Archive for February, 2010

Japanese Input on Android Phones

Monday, February 15th, 2010

With the release of the first Google Android phones in Japan from NTT Docomo, there are finally phones with Google’s native Japanese keyboard input. The keyboard has been in the SDK, but it has not appeared on any handsets in the U.S. yet. I have not been able to find any information about when non-Japanese Android phones will be able to use the Japanese keyboard input.

Until there is a native Japanese keyboard input, the only usable option is the Simeji Japanese keyboard input. Simeji is a Japanese input app that lets you switch input modes on the fly between English and Japanese. It includes multiple Japanese input modes, including the standard keitai-style mode. Under the phone settings you can configure the keyboard to your preferences. I prefer the vibrate on touch option to keep the Japanese input mode feel similar to the default English keyboard on the HTC Hero.

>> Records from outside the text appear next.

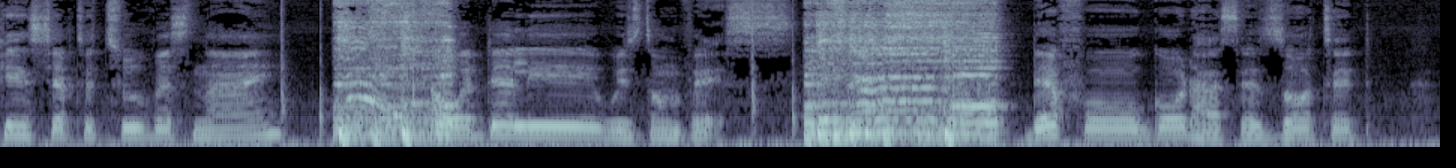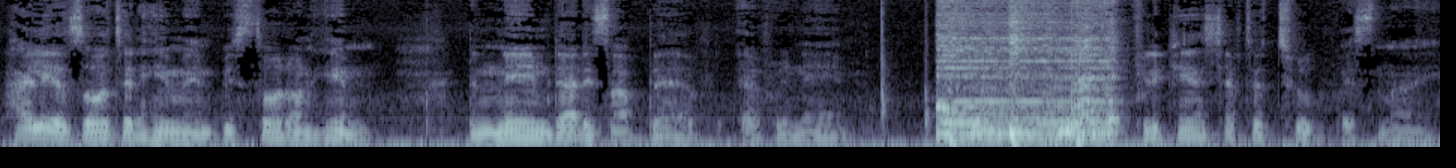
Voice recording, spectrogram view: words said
Philippians chapter 2, verse 9. Our daily wisdom verse. Therefore, God has exalted, highly exalted him and bestowed on him the name that is above every name. Philippians chapter 2, verse 9.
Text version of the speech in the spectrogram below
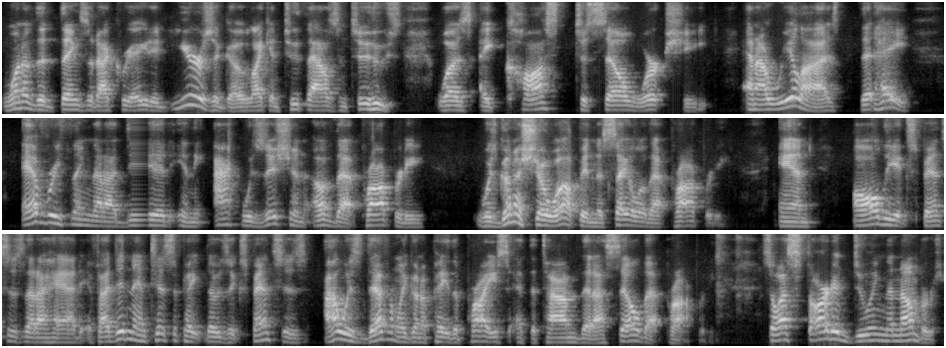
One of the things that I created years ago, like in 2002, was a cost to sell worksheet. And I realized that, hey, everything that I did in the acquisition of that property was going to show up in the sale of that property. And all the expenses that I had, if I didn't anticipate those expenses, I was definitely going to pay the price at the time that I sell that property. So I started doing the numbers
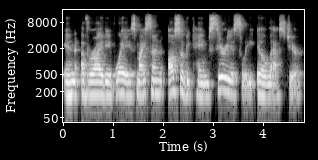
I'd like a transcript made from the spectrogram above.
in a variety of ways. My son also became seriously ill last year.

The biggest drawback to Simeji is that it is an app. Since it is not a native part of the OS, it takes time to load every time you toggle the keyboard. There is also some lag when typing at times. It is always running in the background ready to be toggled to, but it never feels like it is a natural part of the phone’s OS.

Another drawback to using Japanese input on Android is that it does not work with text messages. You can input Japanese and sent text messages; you just can’t read any messages you receive. I don’t know if this is a problem with Sprint’s network or American text messages in general, but it is a problem. I can understand an older phone having problems receiving Japanese text messages. But from Android to Android I expect better. Between Android phones you can always use Google Talk, but there is no guarantee that the person you are messaging has notifications turned on for Talk, whereas with text messages that is almost guaranteed.

Simeji works—for the most part—and has lots of configuration options. It is great that someone has created this app because there is a need for it. But the native Android Japanese input keyboard should be made available to all Android phones. The iPhone gets this right; Google should too.